This illustration shows an artist concept of the NASA Comet Nucleus Tour (CONTOUR) spacecraft. CONTOUR will study at least two comets, providing the closest look at the comet’s nucleus we have ever had.
Click on image for full size
Courtesy of NASA
CONTOUR on its Way to Catch a Comet!
News story originally written on July 3, 2002
The Comet Nucleus Tour (CONTOUR), a NASA Discovery Mission, launched July 3, 2002 from Cape Canaveral, Florida. The CONTOUR spacecraft will fly by at least two comets, taking pictures and collecting dust from the nucleus of each comet to help scientists answer some big questions.
“Contour is the next in the growing lineup of missions to explore small planetary bodies-such as comets and asteroids- and we expect it will add much to what little we know about these ancient samples of the solar system’s original materials,” said Dr. S.M. Krimigis of John’s Hopkins University’s Applies Physics Laboratory.
Studying the comets may help us better understand how our own solar system was formed and the composition of the outer planets.
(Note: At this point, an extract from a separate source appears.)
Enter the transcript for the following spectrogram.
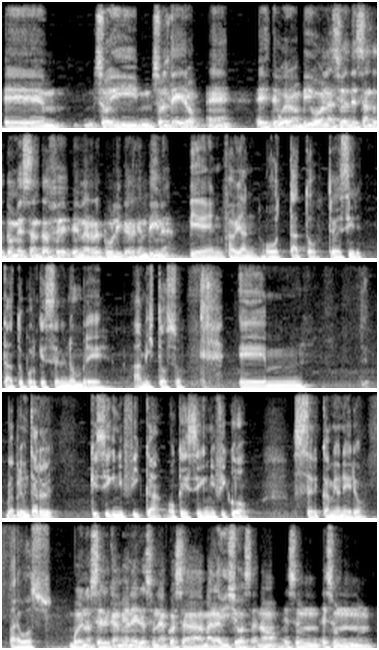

How can comets tell us this story? Because comets formed back when our solar system formed, they may be like time capsules, telling us what sorts of processes were occurring 4.6 billion years ago.
Also, studying what comets are made of may help us understand how the conditions on Earth became suitable for life to exist 3.5 billion years ago. Comets may have helped Earth become a good place for life to evolve when many comets bombarded the young Earth just before life evolved, possibly bringing water and carbon necessary for life.
To answer these scientific questions, the CONTOUR spacecraft will record data from at least two comets from the Jupiter family. It will encounter Encke, a comet with a very short orbit, in November 2003, and the Schwassmann-Wachmann 3 comet in June 2006, flying as close as 62 miles (100 km) from each comet nucleus.
Shop Windows to the Universe Science Store!
Our online store
includes issues of NESTA's quarterly journal, The Earth Scientist
, full of classroom activities on different topics in Earth and space science, ranging from seismology
, rocks and minerals
, and Earth system science
You might also be interested in:
Scientists believe that the solar system was formed when a cloud of gas and dust in space was disturbed, maybe by the supernova of a nearby star. Shock waves from the explosion compressed the cloud of...more
This Windows to the Universe Exploratour examines the scientific evidence of biological evolution. Take the tour to travel through 10 web pages about the scientific theory that explains how and why living...more
It was another exciting and frustrating year for the space science program. It seemed that every step forward led to one backwards. Either way, NASA led the way to a great century of discovery. Unfortunately,...more
The Space Shuttle Discovery lifted off from Kennedy Space Center at 2:19 p.m. EST, October 29th. The sky was clear and the weather was great as Discovery took 8 1/2 minutes to reach orbit for the Unitied...more
A moon was discovered orbiting the asteroid, Eugenia. This is only the second time in history that a satellite has been seen circling an asteroid. A special mirror allowed scientists to find the moon...more
Will Russia ever put the service module for the International Space Station in space? NASA officials are demanding an answer from the Russian government. The necessary service module is currently waiting...more
During a period of about two days in early May, 1998, the ACE spacecraft was immersed in plasma associated with a coronal mass ejection (CME). The SWICS instrument on ACE, which determines unambiguously...more